Now, the rest is up to Rich. Here he is with the recipe for microwave Peanut Brittle ala Killen.
1 cup raw peanuts (available in most groceries), 1 cup sugar, 1/2 cup white corn syrup, 1/8 tsp salt, 1tsp butter, 1 tsp vanilla, 1 tsp baking soda.
What To Do With The Ingredients:
Stir the peanuts, sugar, salt and corn syrup in a two quart microwave-proof glass pitcher or bowl. Cook uncovered on High for 3 minutes. Stir and cook uncovered on High for an additional 3 minutes. Stir and add the butter and vanilla, the cook on High for another minute. Add the baking soda and stir until foamy. Pour the mixture onto a greased cookie sheet. Let cool, then break it into pieces. Store the brittle in an airtight container.
It's Time For Baked Corn With Oysters:
As I said earlier, the Christmas tradition that has come to my mind for this post is Baked Corn With Oysters. It is true that in the home of my youth that dish was served as part of every Christmas Dinner. However, I must confess that it took a few years of aging for the younger members of the family to enjoy that facet of the dinner, but enjoy they did.
To make the dish, you need to become acquainted with and purchase Cope's Dried Corn. In 1900, the founder of the Cope food company began one of the first commercial dried sweet corn operations in the United States. Many housewives had produced dried sweet corn for their own consumption prior that time (and many since), but no one had done it commercially before Mr. Cope started his business. The plant was and still is located in Lancaster County, Pennsylvania, the home of the Pennsylvania Dutch whom we have described in earlier posts. The Cope family, spanning three generations, has been making toasted, dried sweet corn in the Dutch country for over 100 years. When baked, the corn has a unique flavor and it has a beautiful golden color.
One cup Cope's Dried Sweet Corn, 2 tsp sugar, 2 tbs flour, 1 cup bread crumbs, 1/3 cup melted butter, 1/2 cup whole milk, salt, 1 cup oysters.
What To Do With The Ingredients:
To one cup of dried corn, add 3 cups boiling water and soak for one hour or more. Add 2 tsp sugar, salt and butter(not the melted butter) to taste and stir well. Simmer the entire mixture for 1/2 hour or longer. On the side, prepare a white sauce using the milk and the flour. Mix one cup bread crumbs with 1/3 cup melted butter. In a baking dish, alternate layers of the simmered corn, white sauce, crumbs, and one cup fresh oysters. Top with bread crumbs and bake until golden brown.

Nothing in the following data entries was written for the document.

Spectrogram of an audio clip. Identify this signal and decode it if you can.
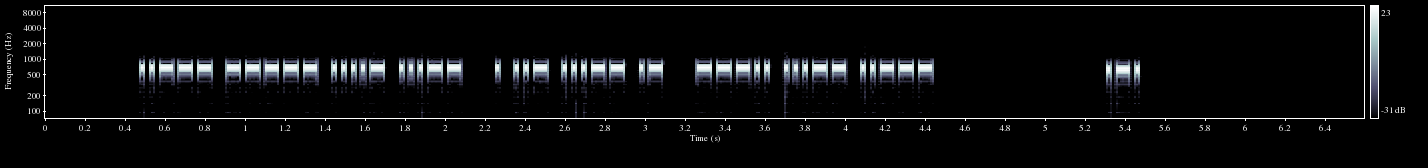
Morse code, heard as a keyed tone, about 48 wpm, 700 Hz. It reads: 2043 EU3A 832 R
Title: Worked All Europe DX Contest - QTC Exchange - 50wpm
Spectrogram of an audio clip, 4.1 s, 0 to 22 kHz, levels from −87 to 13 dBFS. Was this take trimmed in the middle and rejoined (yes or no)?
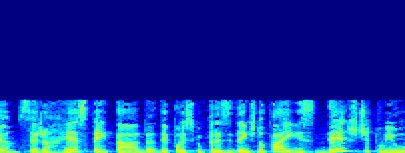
no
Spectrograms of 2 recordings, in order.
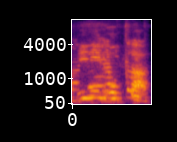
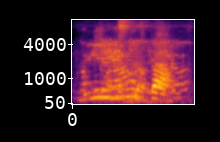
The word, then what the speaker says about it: বিনির্মুক্তা: গচ্ছন্তি অনাময় এখানে উপরে র থাকার কারণে এখানে র উচ্চারণ করবা বিনির মুক্তা বিনির মুক্তা বিনির মুক্তা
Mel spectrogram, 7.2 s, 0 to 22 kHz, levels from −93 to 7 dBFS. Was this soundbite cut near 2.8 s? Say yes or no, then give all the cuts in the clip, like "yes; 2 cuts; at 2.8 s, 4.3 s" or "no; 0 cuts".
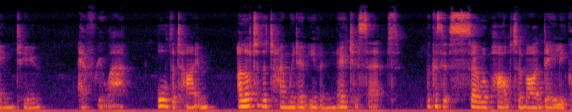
yes; 1 cut; at 2.8 s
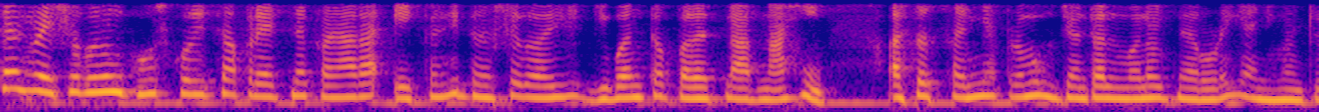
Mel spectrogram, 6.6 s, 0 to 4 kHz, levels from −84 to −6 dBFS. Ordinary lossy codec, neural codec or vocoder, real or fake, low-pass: none; autoencoder, 48 kHz, 32 numbers a frame, DAC-VAE, trained on Japanese speech; fake; 3.6 kHz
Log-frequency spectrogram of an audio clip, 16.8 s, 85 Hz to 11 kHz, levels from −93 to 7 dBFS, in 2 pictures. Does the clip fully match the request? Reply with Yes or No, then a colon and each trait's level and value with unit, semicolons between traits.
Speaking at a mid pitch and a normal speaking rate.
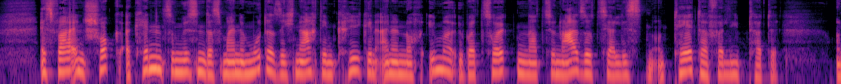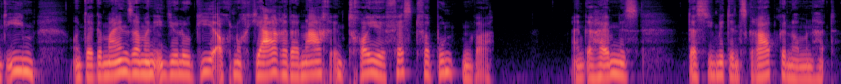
Yes: medium, 155 Hz; average, 170 wpm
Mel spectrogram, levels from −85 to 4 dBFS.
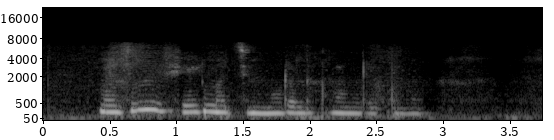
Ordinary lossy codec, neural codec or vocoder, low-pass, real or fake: MP3, 32 kbps; codec, 24 kHz, 0.9 kbps, WavTokenizer, medium speech release version 1; 7.2 kHz; fake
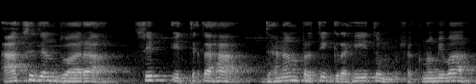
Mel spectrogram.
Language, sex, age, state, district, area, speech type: Sanskrit, male, 45-60, Karnataka, Bangalore Urban, urban, read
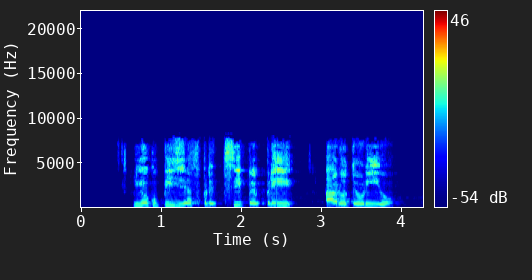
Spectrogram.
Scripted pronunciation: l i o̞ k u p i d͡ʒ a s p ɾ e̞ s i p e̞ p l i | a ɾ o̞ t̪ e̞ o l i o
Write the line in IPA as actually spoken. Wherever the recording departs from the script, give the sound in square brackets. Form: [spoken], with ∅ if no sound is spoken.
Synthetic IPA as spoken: l i o̞ k u p i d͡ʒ a s p ɾ e̞ [t͡s] i p e̞ p [ɾ] i | a ɾ o̞ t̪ e̞ o [ɾ] i o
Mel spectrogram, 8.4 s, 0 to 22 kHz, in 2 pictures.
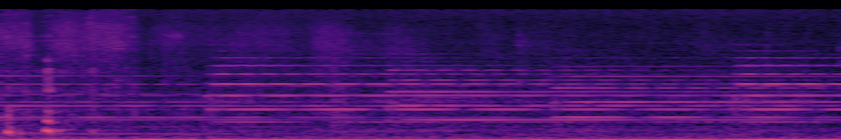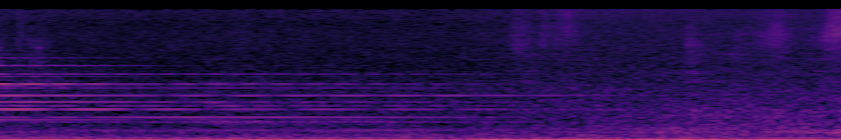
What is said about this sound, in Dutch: klokslag 12 uur.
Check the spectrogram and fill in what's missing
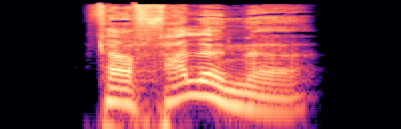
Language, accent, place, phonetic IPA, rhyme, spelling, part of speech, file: German, Germany, Berlin, [fɛɐ̯ˈfalənə], -alənə, verfallene, adjective, De-verfallene.ogg
- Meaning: inflection of verfallen: 1. strong/mixed nominative/accusative feminine singular 2. strong nominative/accusative plural 3. weak nominative all-gender singular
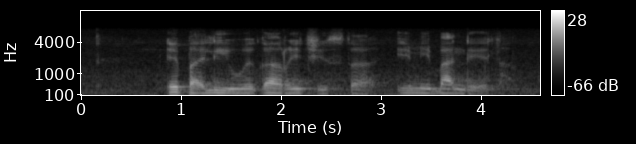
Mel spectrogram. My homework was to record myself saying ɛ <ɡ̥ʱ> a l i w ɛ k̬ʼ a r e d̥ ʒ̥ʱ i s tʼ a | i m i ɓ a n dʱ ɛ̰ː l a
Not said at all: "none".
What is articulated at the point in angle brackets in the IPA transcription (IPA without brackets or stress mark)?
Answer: b̥ʱ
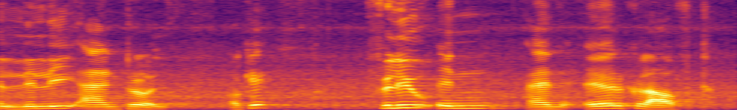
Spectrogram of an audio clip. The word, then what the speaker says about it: Lilienthal: देखिए इसकी नीचे प्रोनाउंसिएशन भी आपको दी हुई है, लिलिएंथल.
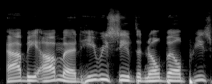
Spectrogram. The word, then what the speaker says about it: Abiy Ahmed: Abiy Ahmed. Abiy Ahmed.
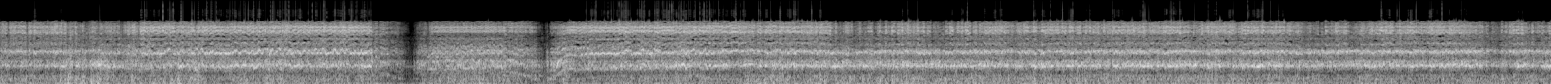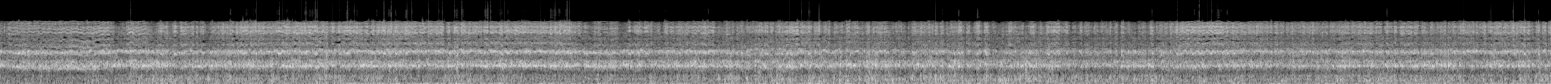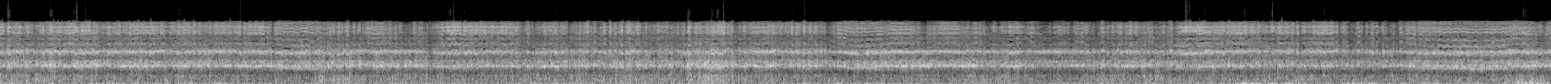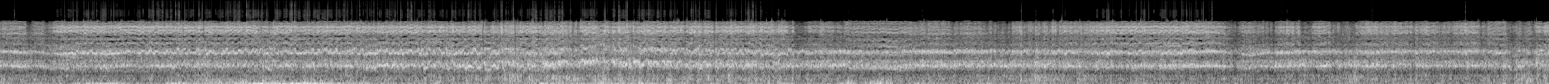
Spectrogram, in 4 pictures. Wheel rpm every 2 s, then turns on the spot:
220, 170, 110, 210, 230, 230, 230, 230, 220, 230, 230, 230, 240, 230, 230, 240, 230, 230, 230, 230, 230, 230, 220, 210, 190, 200, 250, 220, 230, 220, 230.
none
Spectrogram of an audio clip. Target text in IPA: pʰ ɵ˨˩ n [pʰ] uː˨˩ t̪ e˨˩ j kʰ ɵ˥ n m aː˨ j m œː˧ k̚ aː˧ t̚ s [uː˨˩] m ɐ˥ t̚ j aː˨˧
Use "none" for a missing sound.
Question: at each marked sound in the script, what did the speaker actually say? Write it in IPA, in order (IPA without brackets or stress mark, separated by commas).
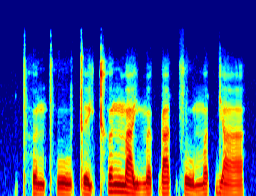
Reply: pʰ, uː˨˩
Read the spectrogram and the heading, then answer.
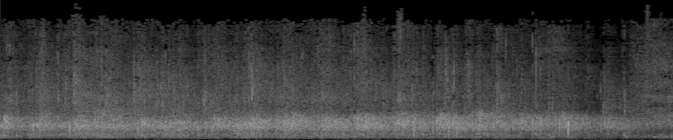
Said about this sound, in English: Here comes the kids. Give them a round of applause, folks. Good to have you kids here.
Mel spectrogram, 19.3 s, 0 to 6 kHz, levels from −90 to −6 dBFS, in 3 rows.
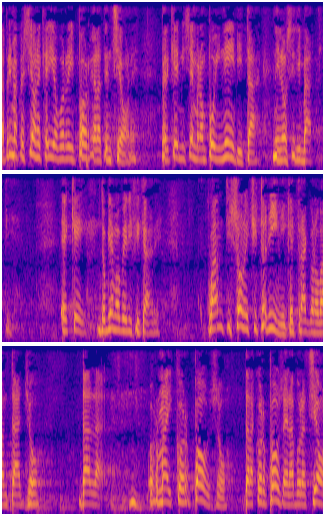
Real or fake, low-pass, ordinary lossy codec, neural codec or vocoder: real; 5.4 kHz; none; none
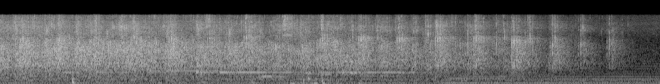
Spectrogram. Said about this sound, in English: Well, clap your hands. I feel something on that.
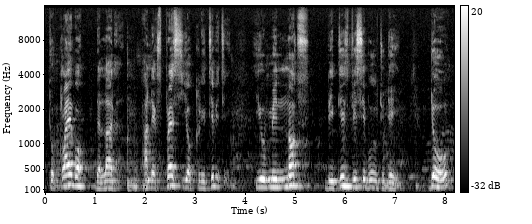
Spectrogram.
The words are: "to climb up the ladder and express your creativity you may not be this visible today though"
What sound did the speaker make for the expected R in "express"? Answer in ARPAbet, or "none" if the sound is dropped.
R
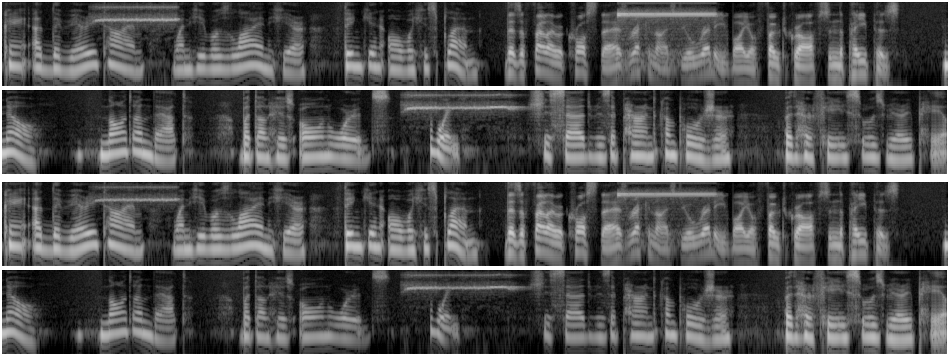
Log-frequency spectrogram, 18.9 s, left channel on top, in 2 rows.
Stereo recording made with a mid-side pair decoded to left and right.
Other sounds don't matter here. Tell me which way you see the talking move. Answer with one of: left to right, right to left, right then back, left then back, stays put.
left then back.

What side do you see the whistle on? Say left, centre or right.
left.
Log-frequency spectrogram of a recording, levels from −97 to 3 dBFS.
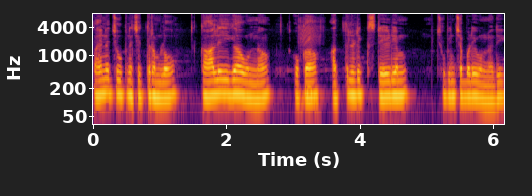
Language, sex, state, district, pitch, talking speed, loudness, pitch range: Telugu, male, Telangana, Hyderabad, 140 Hz, 95 wpm, -16 LUFS, 135-150 Hz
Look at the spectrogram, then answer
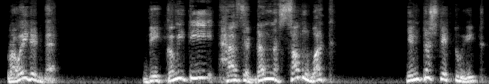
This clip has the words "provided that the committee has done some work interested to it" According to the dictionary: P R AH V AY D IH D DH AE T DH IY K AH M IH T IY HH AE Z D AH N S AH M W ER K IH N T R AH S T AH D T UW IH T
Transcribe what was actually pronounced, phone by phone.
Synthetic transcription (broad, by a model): P R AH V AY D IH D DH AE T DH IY K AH M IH T IY HH AE Z D AH N S AH M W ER K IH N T AH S T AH T UW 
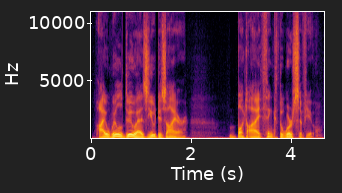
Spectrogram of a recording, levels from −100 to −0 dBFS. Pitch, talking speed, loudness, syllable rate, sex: 105 Hz, 165 wpm, -16 LUFS, 4.4 syllables/s, male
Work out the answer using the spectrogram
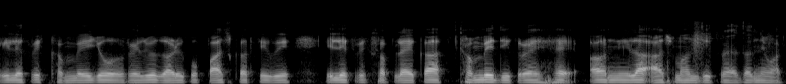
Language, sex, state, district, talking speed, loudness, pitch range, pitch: Hindi, male, Chhattisgarh, Bastar, 175 wpm, -28 LUFS, 95-105 Hz, 100 Hz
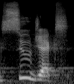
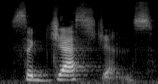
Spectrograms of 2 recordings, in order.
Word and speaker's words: suggestions: okay another one suggestions he was pronouncing first syllable stress and saying sujak's suggestions suggestions and it should be second syllable stress suggestions suggestions okay another one dictionary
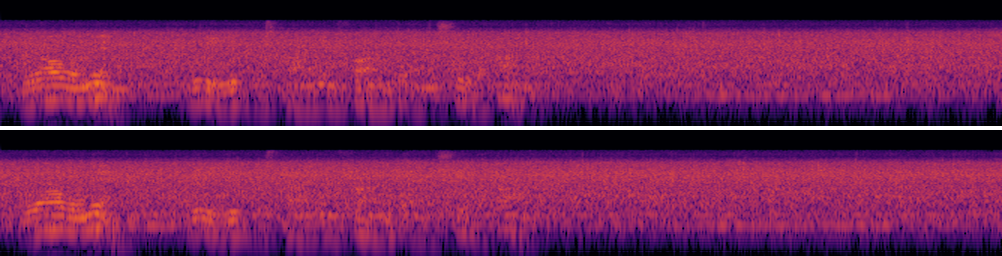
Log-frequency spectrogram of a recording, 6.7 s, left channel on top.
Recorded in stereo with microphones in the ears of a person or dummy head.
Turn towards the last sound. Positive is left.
turn(degrees=10)  # may be behind; listen again after turning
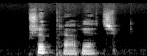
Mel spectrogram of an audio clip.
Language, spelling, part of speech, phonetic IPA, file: Polish, przyprawiać, verb, [pʃɨ.ˈpra.vʲjät͡ɕ], LL-Q809 (pol)-przyprawiać.wav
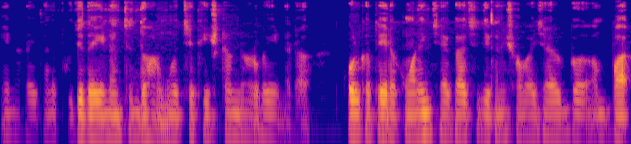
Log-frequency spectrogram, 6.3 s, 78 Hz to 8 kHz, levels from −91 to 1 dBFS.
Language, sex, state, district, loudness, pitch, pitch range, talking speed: Bengali, male, West Bengal, North 24 Parganas, -29 LUFS, 105 Hz, 100-105 Hz, 200 wpm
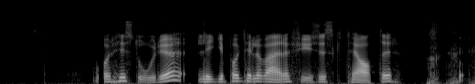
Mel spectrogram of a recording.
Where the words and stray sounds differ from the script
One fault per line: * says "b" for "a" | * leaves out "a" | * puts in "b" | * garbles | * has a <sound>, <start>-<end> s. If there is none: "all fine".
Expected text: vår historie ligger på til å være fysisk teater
* has a dropout, 1.0-1.0 s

Bon appetit et joyeux Noell,
David and Pat
(Photo of corn by Gaetan Lee at http://www.flickr.com; license details there) (Photo of Peanut Brittle by Rich Killen)